Candidates: More firefighters needed in Mason Valley
Appeal Staff Writer
Four candidates are vying for three seats on the newly expanded Mason Valley Fire Protection District board, and they agree on the main issue – the need for more firefighters.
• Incumbent Jim Dechambeau, who has been on the board for eight years, said the district averaged 100 calls a month with only five paid firefighters and about 30 volunteers.
“But only half of them are real active,” he added.
But, Dechambeau said, a full, paid staff is unlikely unless taxes are dramatically increased.
He said he wants to give back to the Yerington community where he was born. He has served on the fair board and worked for the Anaconda Copper Mine.
• Timothy Ogle, a lifelong resident of Smith and Mason valleys, wants to focus on preparing for increased growth and retaining more volunteer firefighters.
Ogle said signs seeking volunteers have been on the firehouse for more than a year, indicating to him the district hasn’t attracted enough firefighters.
He said quite a few members have chosen to retire after giving 10 years of service.
“The atmosphere makes it not a place where you want to be,” Ogle said. “They don’t have good participation and training. An attitude change is in order.”
He said there is often animosity between paid and volunteer firefighters, and that issue needs to be addressed by the board and the fire chief.
He said he supports increased revenue for the district.
“I would support that as a board member and as a taxpayer,” he said. “When they asked for it the last time, I voted for it.”
Ogle, who works for Lyon County Utilities, would also consider the possibility of additional stations. He wants to resolve water issues, saying the district depends too heavily on agricultural wells, and would like to work with East Fork Fire District in Douglas County for a tank.
“The farmers and ranchers are very generous with water, but we can’t always depend on that,” he said.
Ogle, 49, has worked for the Lyon County Road Department as a mechanic, and has been in ranching for 13 years.
• Lyon County Sheriff’s Capt. Jeffery Page, who joined the cadet program as a youth, also mentioned the higher number of calls.
“We are not able to keep up with services,” given the area’s growth, Page said.
He said he also wants to improve recruitment and retention of career staff and volunteers.
Page said the district needs more emergency medical personnel.
“We need to be able to hire people to ensure that part is taken care of,” he said.

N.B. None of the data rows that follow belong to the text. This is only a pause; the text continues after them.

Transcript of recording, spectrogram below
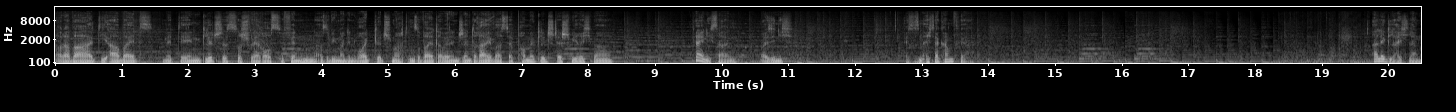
Aber da war halt die Arbeit mit den Glitches so schwer rauszufinden. Also wie man den Void-Glitch macht und so weiter. Aber in Gen 3 war es der Pomme-Glitch, der schwierig war. Kann ich nicht sagen. Weiß ich nicht. Es ist ein echter Kampf, ja. Alle gleich lang.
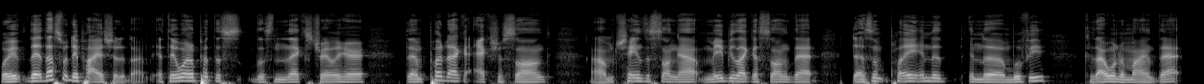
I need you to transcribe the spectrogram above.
or that's what they probably should have done if they want to put this this next trailer here then put like an extra song um, change the song out maybe like a song that doesn't play in the in the movie because i wouldn't mind that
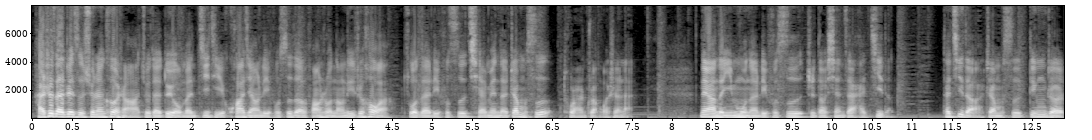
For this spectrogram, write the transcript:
还是在这次训练课上啊，就在队友们集体夸奖里弗斯的防守能力之后啊，坐在里弗斯前面的詹姆斯突然转过身来，那样的一幕呢，里弗斯直到现在还记得。他记得啊，詹姆斯盯着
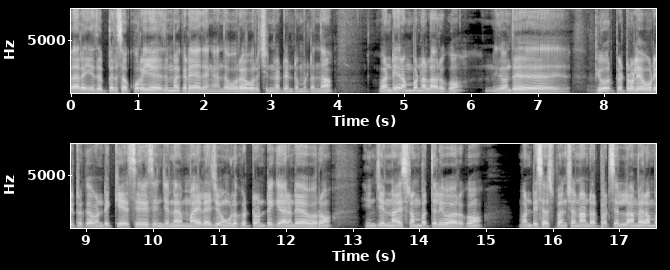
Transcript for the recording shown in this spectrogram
வேறு எது பெருசாக குறைய எதுவுமே கிடையாதுங்க. அந்த ஒரே ஒரு சின்ன டென்ட்டு மட்டும்தான். வண்டி ரொம்ப நல்லாயிருக்கும். இது வந்து பியூர் பெட்ரோலே ஓடிட்டுருக்க வண்டி கே சீரிஸ் இன்ஜினு மைலேஜும் உங்களுக்கு டுவெண்ட்டி கேரண்டியாக வரும். இன்ஜின் நாய்ஸ் ரொம்ப தெளிவாக இருக்கும். வண்டி சஸ்பென்ஷன் அண்டர் பார்ட்ஸ் எல்லாமே ரொம்ப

He also wants to upgrade equipment and look at adding stations.
As a captain with 20 years in the Lyon County Sheriff’s Office, Page said his experience with personnel and budget issues makes him qualified for the board.
“I have an understanding of firefighter side of it and the administrative side of it,” he said. “What the chief needs to do to get his job done.”

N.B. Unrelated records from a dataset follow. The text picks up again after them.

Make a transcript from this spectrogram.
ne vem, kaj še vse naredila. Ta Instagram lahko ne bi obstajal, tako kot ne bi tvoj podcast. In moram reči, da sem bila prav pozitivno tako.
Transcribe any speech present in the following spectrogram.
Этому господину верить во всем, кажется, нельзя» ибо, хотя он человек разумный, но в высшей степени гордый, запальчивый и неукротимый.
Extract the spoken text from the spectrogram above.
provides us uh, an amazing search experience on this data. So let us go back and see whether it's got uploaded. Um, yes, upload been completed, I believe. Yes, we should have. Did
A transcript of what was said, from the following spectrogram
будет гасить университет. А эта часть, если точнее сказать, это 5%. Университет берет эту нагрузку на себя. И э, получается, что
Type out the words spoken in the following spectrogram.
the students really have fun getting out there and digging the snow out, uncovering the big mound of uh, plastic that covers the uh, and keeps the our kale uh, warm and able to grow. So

• Tony H. Smith, 60, is a retired Johnson & Johnson Co. employee from New Jersey who has been in the Yerington area for four years. He would like to see increased funding, but not by raising taxes.
“We can work with these contractors who are building developments, or bring more area into the district,” he said. “But I don’t want to raise taxes. I think people are hit hard enough.”

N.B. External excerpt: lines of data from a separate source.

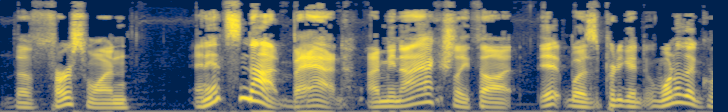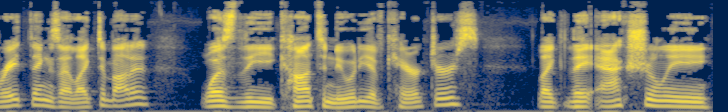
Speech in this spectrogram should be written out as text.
the first one, and it's not bad. I mean, I actually thought it was pretty good. One of the great things I liked about it was the continuity of characters. Like, they actually,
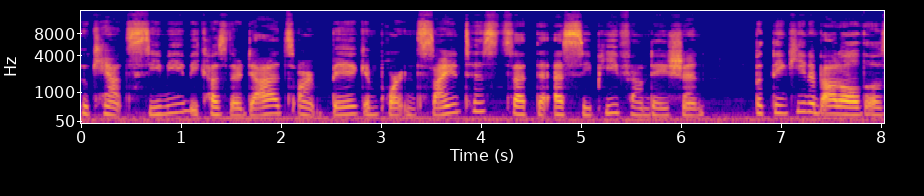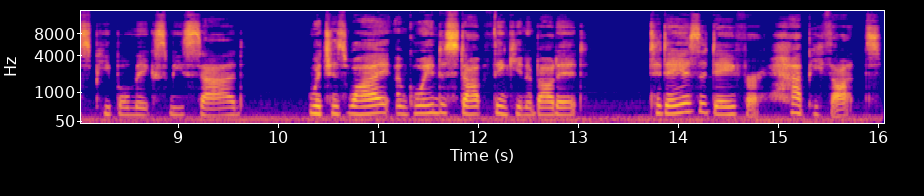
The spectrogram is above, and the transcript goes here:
who can't see me because their dads aren't big, important scientists at the SCP Foundation, but thinking about all those people makes me sad. Which is why I'm going to stop thinking about it. Today is a day for happy thoughts.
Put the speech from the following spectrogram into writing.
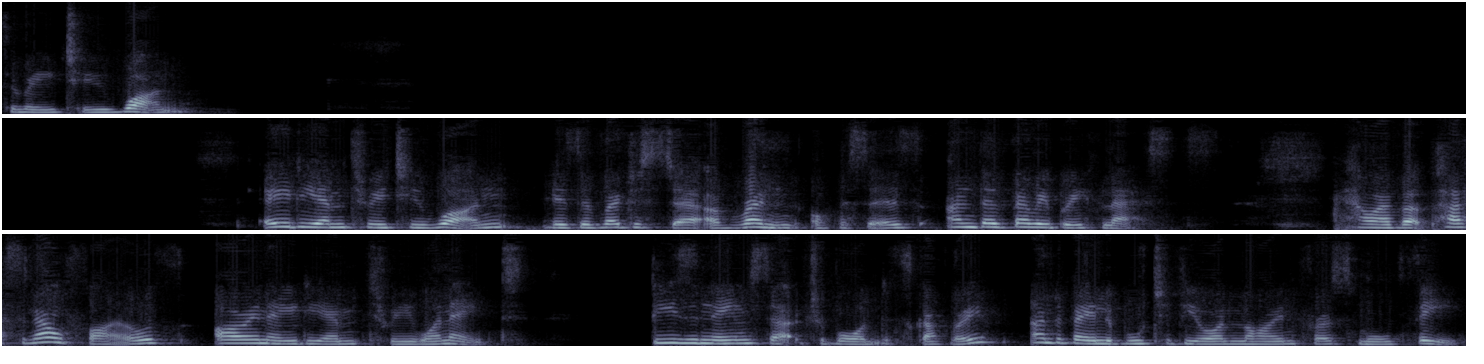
321. ADM 321 is a register of Wren officers and they're very brief lists. However, personnel files are in ADM 318. These are name searchable on Discovery and available to view online for a small fee.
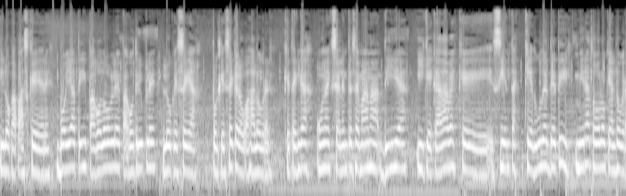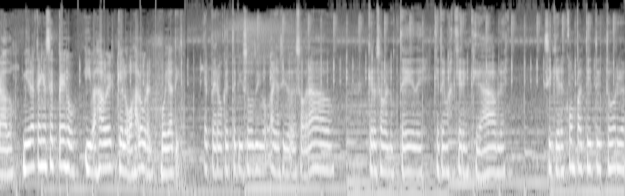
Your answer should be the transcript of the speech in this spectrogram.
y lo capaz que eres. Voy a ti, pago doble, pago triple, lo que sea, porque sé que lo vas a lograr que tengas una excelente semana, día y que cada vez que sientas que dudes de ti, mira todo lo que has logrado. Mírate en ese espejo y vas a ver que lo vas a lograr. Voy a ti. Espero que este episodio haya sido de su agrado. Quiero saber de ustedes qué temas quieren que hable. Si quieres compartir tu historia,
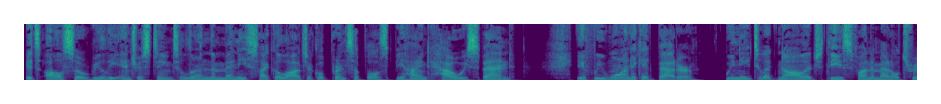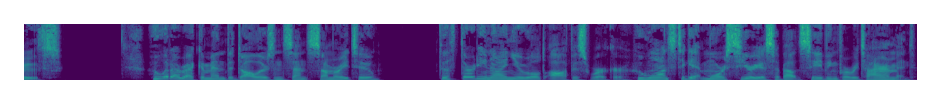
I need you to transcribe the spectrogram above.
it's also really interesting to learn the many psychological principles behind how we spend. If we want to get better, we need to acknowledge these fundamental truths. Who would I recommend the dollars and sense summary to? The 39 year old office worker who wants to get more serious about saving for retirement.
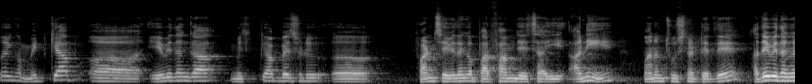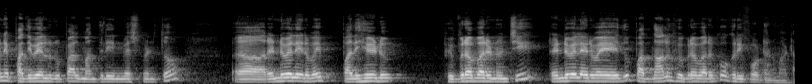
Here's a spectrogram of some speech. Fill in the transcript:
సో ఇంకా మిడ్ క్యాప్ ఏ విధంగా మిడ్ క్యాప్ బేస్డ్ ఫండ్స్ ఏ విధంగా పర్ఫామ్ చేశాయి అని మనం చూసినట్టయితే అదే విధంగానే పదివేల రూపాయల మంత్లీ ఇన్వెస్ట్మెంట్తో రెండు వేల ఇరవై పదిహేడు ఫిబ్రవరి నుంచి రెండు వేల ఇరవై ఐదు పద్నాలుగు ఫిబ్రవరి వరకు ఒక రిపోర్ట్ అనమాట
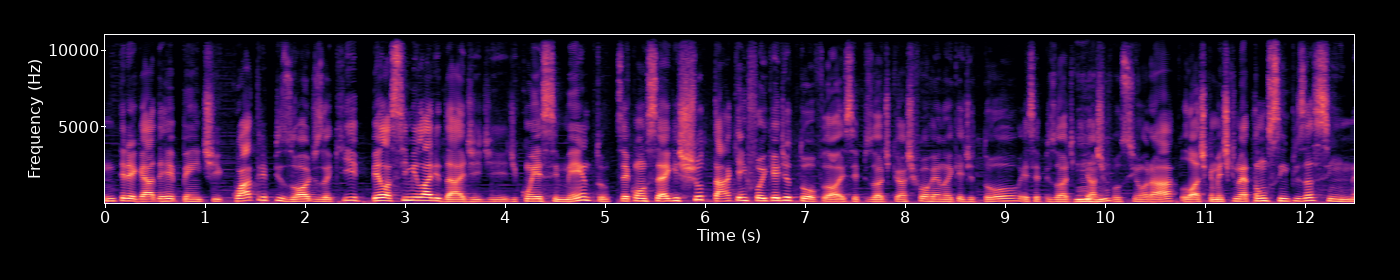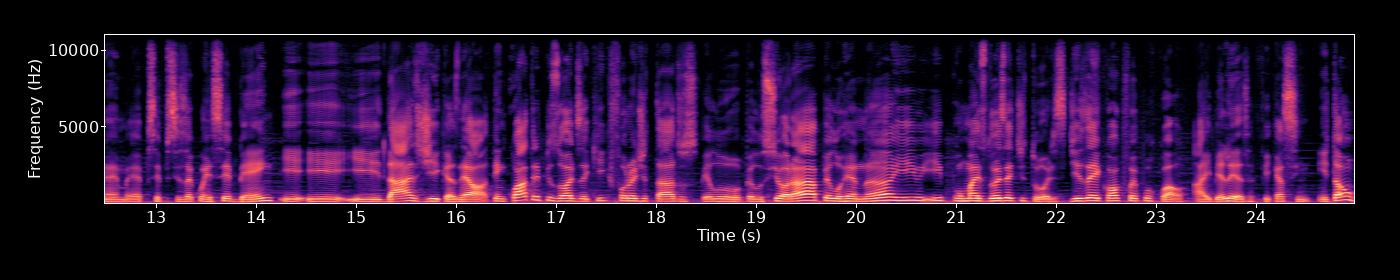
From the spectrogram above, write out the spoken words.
entregar de repente quatro episódios aqui, pela similaridade de, de conhecimento, você consegue chutar quem foi que editou. Falou, ó, esse episódio que eu acho que foi o Renan que editou, esse episódio que uhum. eu acho que foi o Senhor A. Logicamente que não é tão simples assim, né? É, você precisa conhecer bem e, e, e, dar as dicas, né? Ó, tem quatro episódios aqui que foram editados pelo, pelo Senhor A, pelo Renan e, e por mais dois editores. Diz aí qual que foi por qual. Aí beleza, fica assim. Então,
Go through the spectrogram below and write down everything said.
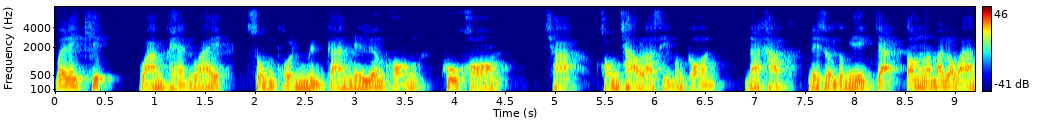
ไม่ได้คิด วางแผนไว้ส่งผลเหมือนกันในเรื่องของคู่ครองชาของชาวราศีมังกรนะครับ ในส่วนตรงนี้จะต้องระมัดระวัง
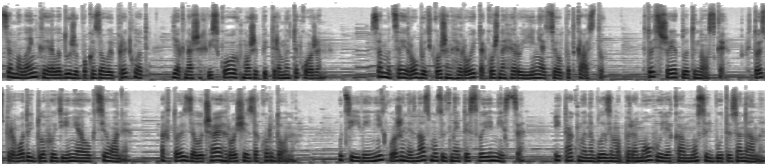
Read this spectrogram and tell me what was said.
Це маленький, але дуже показовий приклад, як наших військових може підтримати кожен. Саме це й робить кожен герой та кожна героїня цього подкасту. Хтось шиє плетеноски, хтось проводить благодійні аукціони, а хтось залучає гроші з-за кордону. У цій війні кожен із нас мусить знайти своє місце, і так ми наблизимо перемогу, яка мусить бути за нами.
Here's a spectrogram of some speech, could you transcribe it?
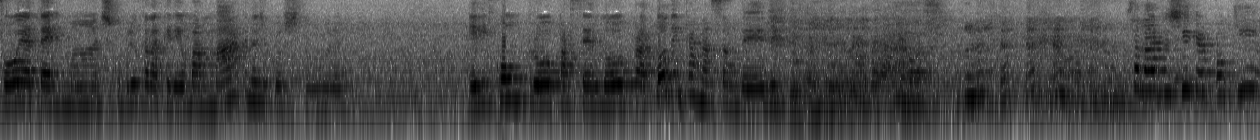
foi até a irmã, descobriu que ela queria uma máquina de costura. Ele comprou, parcelou para toda a encarnação dele. salário do Chico era pouquinho.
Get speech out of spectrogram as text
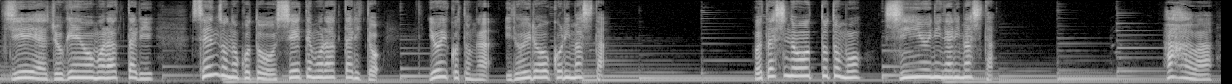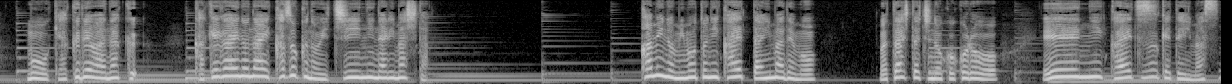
知恵や助言をもらったり、先祖のことを教えてもらったりと、良いことがいろいろ起こりました。私の夫とも親友になりました母はもう客ではなくかけがえのない家族の一員になりました神の身元に帰った今でも私たちの心を永遠に変え続けています。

He also would like to find a way to increase firefighters’ pay.
Smith was a volunteer firefighter for 31 years in New Jersey and spent five days in search-and-rescue operations at Ground Zero after Sept. 11.
• Contact reporter Karen Woodmansee at firstname.lastname@example.org or 882-2111, ext. 351.
Secret Witness turns 40 this year – and it’s helped solve many of Northern Nevada’s most violent crimes
Secret Witness tips have played a pivotal role in solving some of the most violent crimes the greater Northern Nevada region has seen. To date, Secret Witness has paid out more than $300,000 in rewards to anonymous tipsters. Rewards range from $50 (graffiti/tagging) to $1,500 (armed robbery) to $2,500 (murder).